A word-for-word copy is needed of the line containing "Identify the words" and every line after it through the end of the records below, leaving out all pictures.

Exercise material —
______________________________

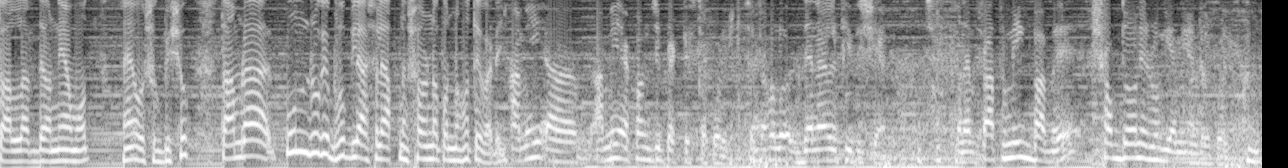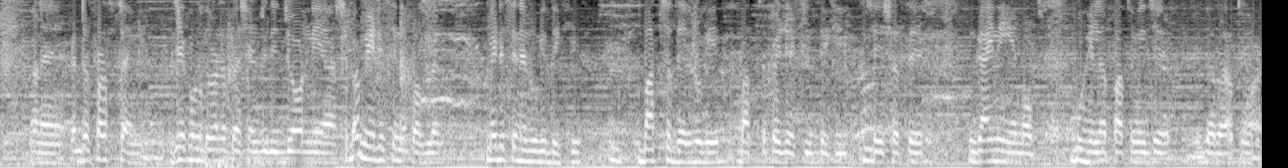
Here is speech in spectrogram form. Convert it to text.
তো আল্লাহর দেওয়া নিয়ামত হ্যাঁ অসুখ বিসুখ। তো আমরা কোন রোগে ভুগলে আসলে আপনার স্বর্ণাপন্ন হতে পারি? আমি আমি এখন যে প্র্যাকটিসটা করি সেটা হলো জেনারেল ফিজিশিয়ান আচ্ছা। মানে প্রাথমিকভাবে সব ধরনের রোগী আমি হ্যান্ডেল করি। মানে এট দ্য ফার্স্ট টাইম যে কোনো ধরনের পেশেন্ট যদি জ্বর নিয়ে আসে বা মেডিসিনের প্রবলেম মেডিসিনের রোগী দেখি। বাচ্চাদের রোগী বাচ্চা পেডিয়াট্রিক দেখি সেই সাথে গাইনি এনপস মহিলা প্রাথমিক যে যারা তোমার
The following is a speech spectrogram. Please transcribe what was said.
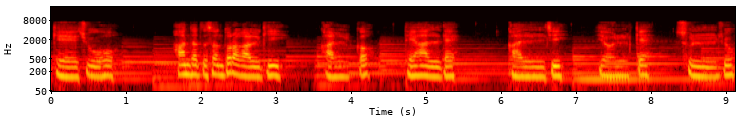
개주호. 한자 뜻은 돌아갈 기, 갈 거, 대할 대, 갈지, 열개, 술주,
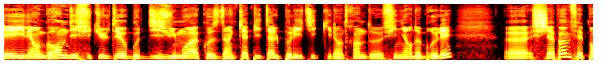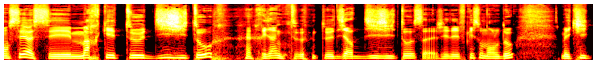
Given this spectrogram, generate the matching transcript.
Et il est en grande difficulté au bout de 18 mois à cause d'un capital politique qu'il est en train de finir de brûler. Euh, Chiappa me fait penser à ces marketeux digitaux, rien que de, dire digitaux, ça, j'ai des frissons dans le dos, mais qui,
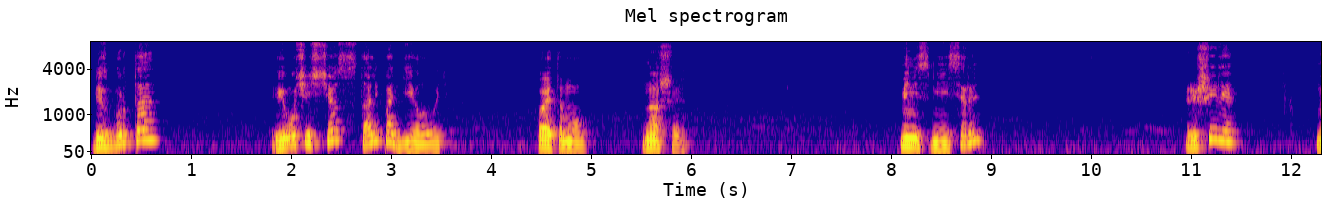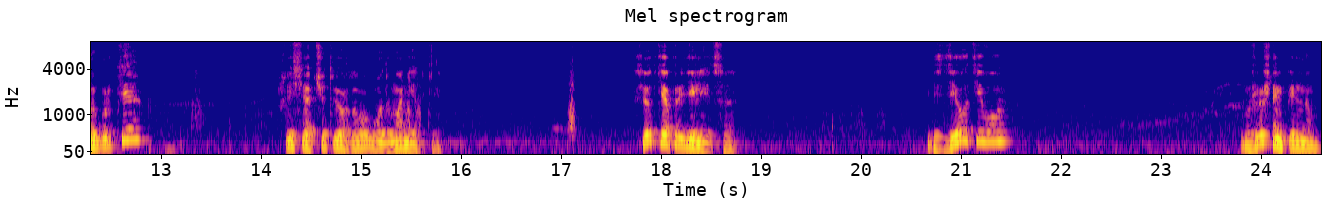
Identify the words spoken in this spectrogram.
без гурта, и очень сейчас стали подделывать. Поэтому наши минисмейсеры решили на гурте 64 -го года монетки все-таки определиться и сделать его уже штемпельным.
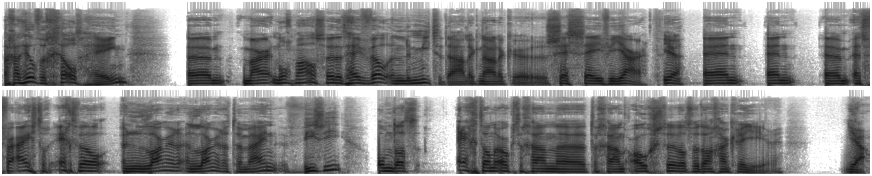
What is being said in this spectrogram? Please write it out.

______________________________

Completed exercise —
Identify the words spoken in this spectrogram.
без гурта, и очень сейчас стали подделывать. Поэтому наши минисмейсеры решили на гурте 64 -го года монетки все-таки определиться и сделать его уже штемпельным.
What is being said in this spectrogram? Please write it out.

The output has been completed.